Donald Trump’s presidential campaign has a lot of problems. Near the top of the list is this: Suburban voters want nothing to do with him, especially in three states where he needs to compete.
The latest indicator was this week’s Washington Post survey, which showed Hillary Clinton up by 14 percentage points in Virginia among registered voters and eight with likely voters. The driving force: she enjoys a 45-point advantage in the voter-rich Washington suburbs, almost double the margin rolled up there four years ago by President Barack Obama.
This follows similar findings in Philadelphia’s suburbs, where Clinton’s big lead threatens to put Pennsylvania out of Trump’s reach.
A Marist College poll out this week shows the Democratic nominee with a 14-point lead in Colorado. Lee Miringoff, director of the poll, says looking at the statewide response, “You can extrapolate that she has almost a 3-to-1 lead in the Denver suburbs.” This is a bigger advantage than Obama held while carrying the state in 2008 and 2012.
These three states have been considered crucial for Trump — among the half-dozen or so states he has to switch from the Democratic column to win. The growing suburbs in these states seem to be making that impossible. If he loses Colorado, Pennsylvania and Virginia, a pathway to victory is hard to see.
Trump is especially unpopular in these venues, which include a lot of college-educated residents, rising diversity and voters who are more tolerant on social issues. But this only is accelerating a political trend in suburbs outside the deep South, which have been trending Democratic for almost a quarter-century. As recently as 1988, they were Republican bastions.
A few things changed. The growing numbers of minority-group suburbanites are mainly Democrats. White suburbanites aren’t drawn to the Republican party’s campaign to connect with religious and cultural conservatives.
“The Republicans’ positioning resonates with rural voters and some working class areas but turned off many suburban voters,” notes Seth McKee, a political scientist at Texas Tech University who has researched partisan and demographic changes in American politics. “It’s hard now for suburbanites to identify with the Republican brand.”
Another factor, he notes, is the nature of migration.
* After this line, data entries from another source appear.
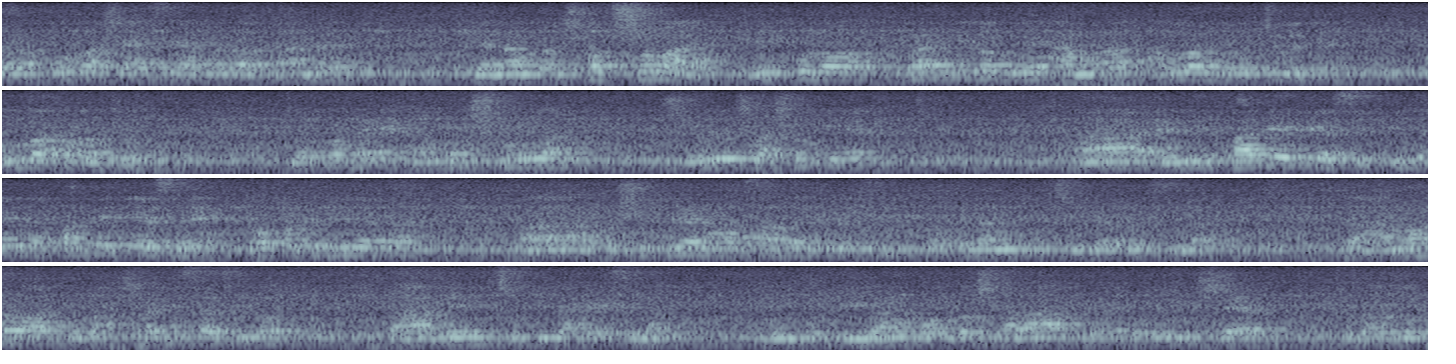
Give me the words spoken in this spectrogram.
যারা প্রবাসে আছি, আপনারা জানেন যেন আমরা সবসময় যে কোনো ক্রান্তি লগ্নে আমরা আল্লাহর ঘরে চলে যাই উল্লাহ করার জন্য। যখন আমরা শুনলাম শরীর শাসকে এমনি পালিয়ে গিয়েছে বিদায় না পালিয়ে গিয়েছে তখন বিদায়টা শুক্রিয়া নামাজ আদায় করেছি তখন আমি সুইজারল্যান্ডে ছিলাম তা আমারও আর খুব আসার ইচ্ছা ছিল, তা আমি ছুটি লাগাইছিলাম কিন্তু বিমান বন্ধ সারা বিশ্বের যোগাযোগ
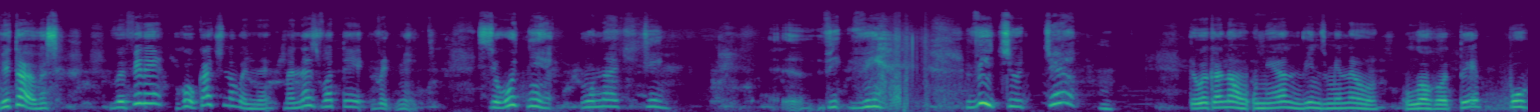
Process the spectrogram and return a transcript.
Вітаю вас! В ефірі Гукач новини. Мене звати Ведмідь. Сьогодні у нас є, е, ві, ві, відчуття. Телеканал Уніан він змінив логотипу.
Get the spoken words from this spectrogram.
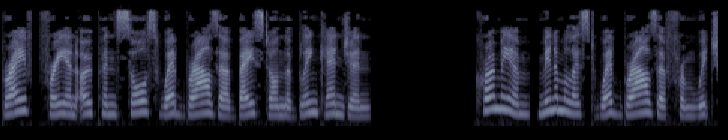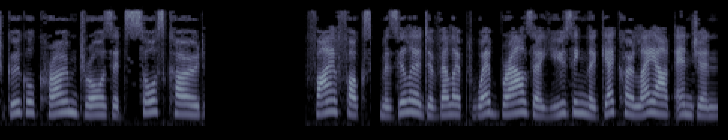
Brave – free and open-source web browser based on the Blink engine. Chromium – minimalist web browser from which Google Chrome draws its source code. Firefox – Mozilla-developed web browser using the Gecko layout engine.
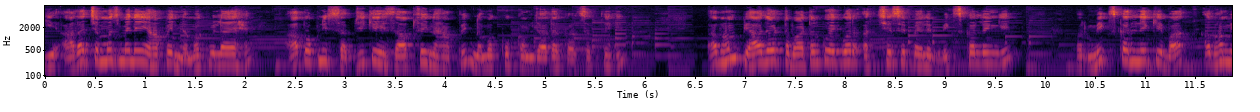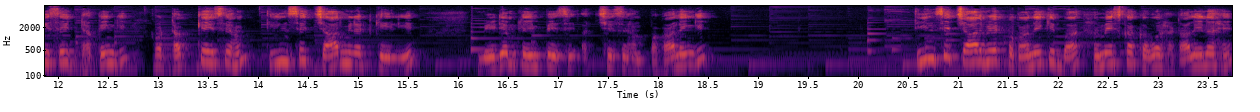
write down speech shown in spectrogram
ये आधा चम्मच मैंने यहाँ पे नमक मिलाया है। आप अपनी सब्ज़ी के हिसाब से यहाँ पे नमक को कम ज़्यादा कर सकते हैं। अब हम प्याज और टमाटर को एक बार अच्छे से पहले मिक्स कर लेंगे और मिक्स करने के बाद अब हम इसे ढकेंगे और ढक के इसे हम तीन से चार मिनट के लिए मीडियम फ्लेम पे इसे अच्छे से हम पका लेंगे। तीन से चार मिनट पकाने के बाद हमें इसका कवर हटा लेना है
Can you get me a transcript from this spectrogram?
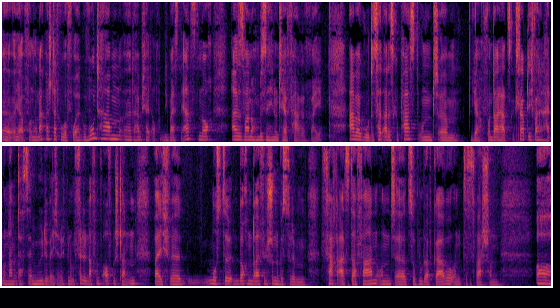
äh, ja, von unserer Nachbarstadt, wo wir vorher gewohnt haben. Äh, da habe ich halt auch die meisten Ärzte noch. Also es war noch ein bisschen Hin- und Herfahrerei. Aber gut, es hat alles gepasst und ähm, ja, von daher hat's geklappt. Ich war dann halt nur nachmittags sehr müde, weil ich, ich bin um Viertel nach fünf aufgestanden, weil ich äh, musste doch eine Dreiviertelstunde bis zu dem Facharzt da fahren und äh, zur Blutabgabe und das war schon, oh,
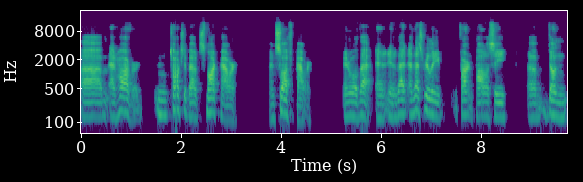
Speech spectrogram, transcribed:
um, at Harvard talks about smart power and soft power and all that. And, you know, that, and that's really foreign policy um, done,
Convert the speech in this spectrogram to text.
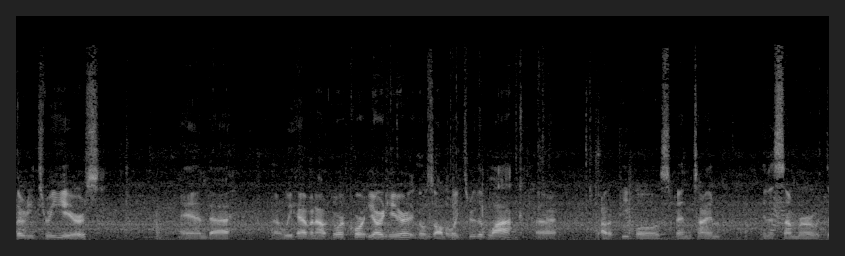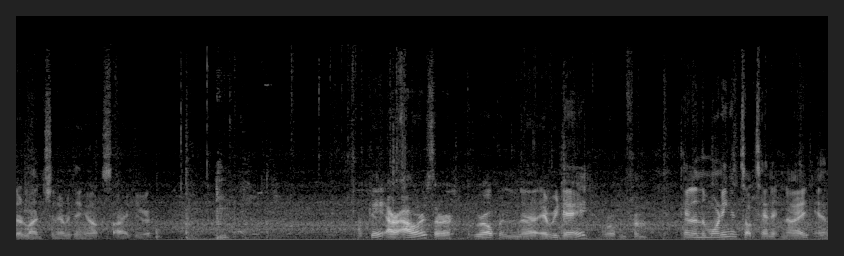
33 years, and uh, uh, we have an outdoor courtyard here. It goes all the way through the block. Uh, a lot of people spend time in the summer with their lunch and everything outside here. Okay, our hours are we're open uh, every day. We're open from 10 in the morning until 10 at night, and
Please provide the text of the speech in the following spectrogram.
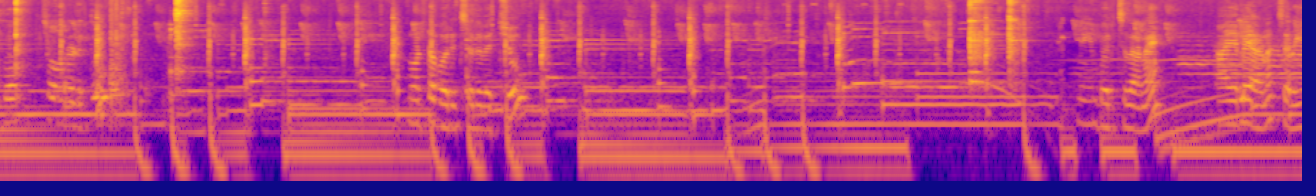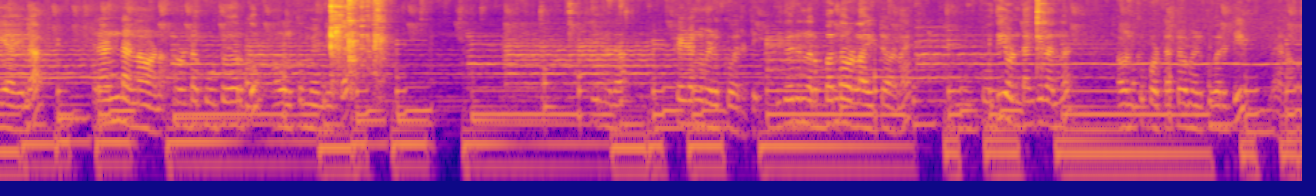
അപ്പോൾ ചോറെടുത്തു. മുട്ട പൊരിച്ചത് വെച്ചു. മീൻ പൊരിച്ചതാണേ. അയലയാണ് ചെറിയ അയല. രണ്ടെണ്ണമാണ് അവളുടെ കൂട്ടുകാർക്കും അവൾക്കും വേണ്ടിയിട്ട്. പിന്നെതാ കിഴങ്ങ് മെഴുക്ക് പുരട്ടി ഇതൊരു നിർബന്ധമുള്ള ഐറ്റമാണ് പൊതി ഉണ്ടെങ്കിൽ അന്ന് അവൾക്ക് പൊട്ടറ്റോ മെഴുക്ക് വരട്ടിയും വേണം.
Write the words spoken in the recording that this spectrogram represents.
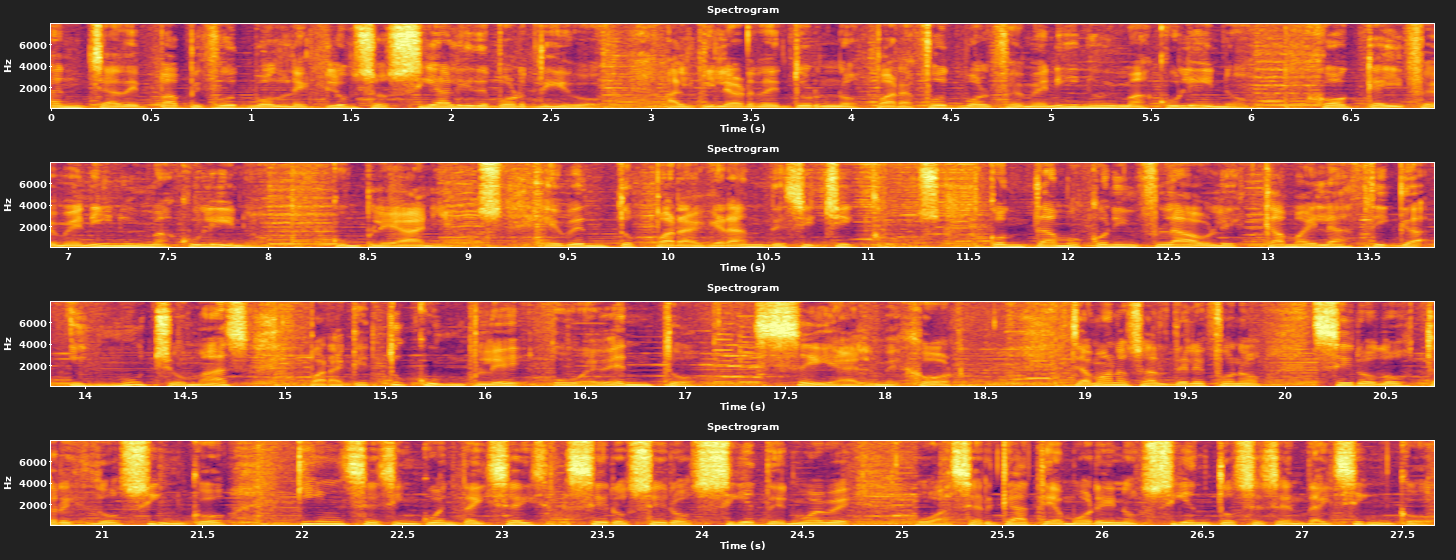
Cancha de Papi Fútbol de Club Social y Deportivo. Alquiler de turnos para fútbol femenino y masculino, hockey femenino y masculino, cumpleaños, eventos para grandes y chicos. Contamos con inflables, cama elástica y mucho más para que tu cumple o evento sea el mejor. Llámanos al teléfono 02325 1556 0079 o acércate a Moreno 165.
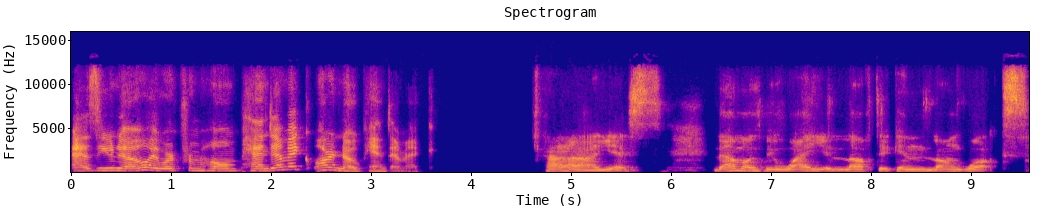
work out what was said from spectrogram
As you know, I work from home, pandemic or no pandemic. Ah, yes. That must be why you love taking long walks.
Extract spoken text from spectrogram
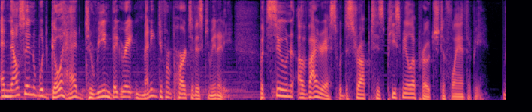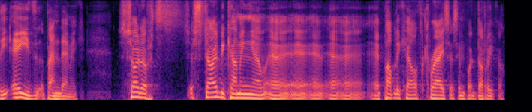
And Nelson would go ahead to reinvigorate many different parts of his community. But soon, a virus would disrupt his piecemeal approach to philanthropy. The AIDS pandemic sort of started becoming a, a, a, a public health crisis in Puerto Rico.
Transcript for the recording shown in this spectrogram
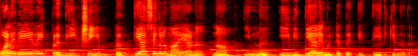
വളരെയേറെ പ്രതീക്ഷയും പ്രത്യാശകളുമായാണ് നാം ഇന്ന് ഈ വിദ്യാലയമുറ്റത്ത് എത്തിയിരിക്കുന്നത്.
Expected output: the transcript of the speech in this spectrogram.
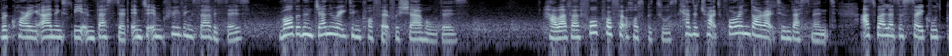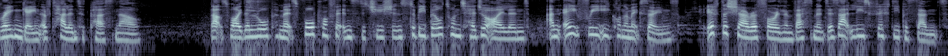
requiring earnings to be invested into improving services rather than generating profit for shareholders. However, for-profit hospitals can attract foreign direct investment, as well as a so-called brain gain of talented personnel. That's why the law permits for-profit institutions to be built on Jeju Island and eight free economic zones, if the share of foreign investment is at least 50%.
New residents coming into Texas suburbs, for example, are mainly from conservative areas so the politics of those places haven’t changed. But many new migrants coming into the suburbs of cities in Virginia and even North Carolina, he says, are coming from more progressive places and are changing the politics.
Virginia is a classic case. From 1952 until 2008 it voted Republican in every presidential election except 1964, when Lyndon Johnson thumped Barry Goldwater in an historic landslide.
Obama’s victories in Virginia in the two most recent elections were fueled by his winning margins in the Washington suburbs and exurbs. In 1988, when Republicans easily won the state, George H.W. Bush carried the large Washington suburb of Fairfax County with 61 percent of the vote. In 2012, when there were 200,000 more votes in Fairfax, Obama won it with 59 percent. The two most significant exurbs, Loudon and Prince William counties, cast a little over 90,000 votes in the 1988 election with Bush winning two-thirds. Four years ago they contributed over 340,000 votes with Obama taking almost 55 percent.
If current trends hold, Clinton will exceed these winning margins.
Albert Hunt is a Bloomberg columnist.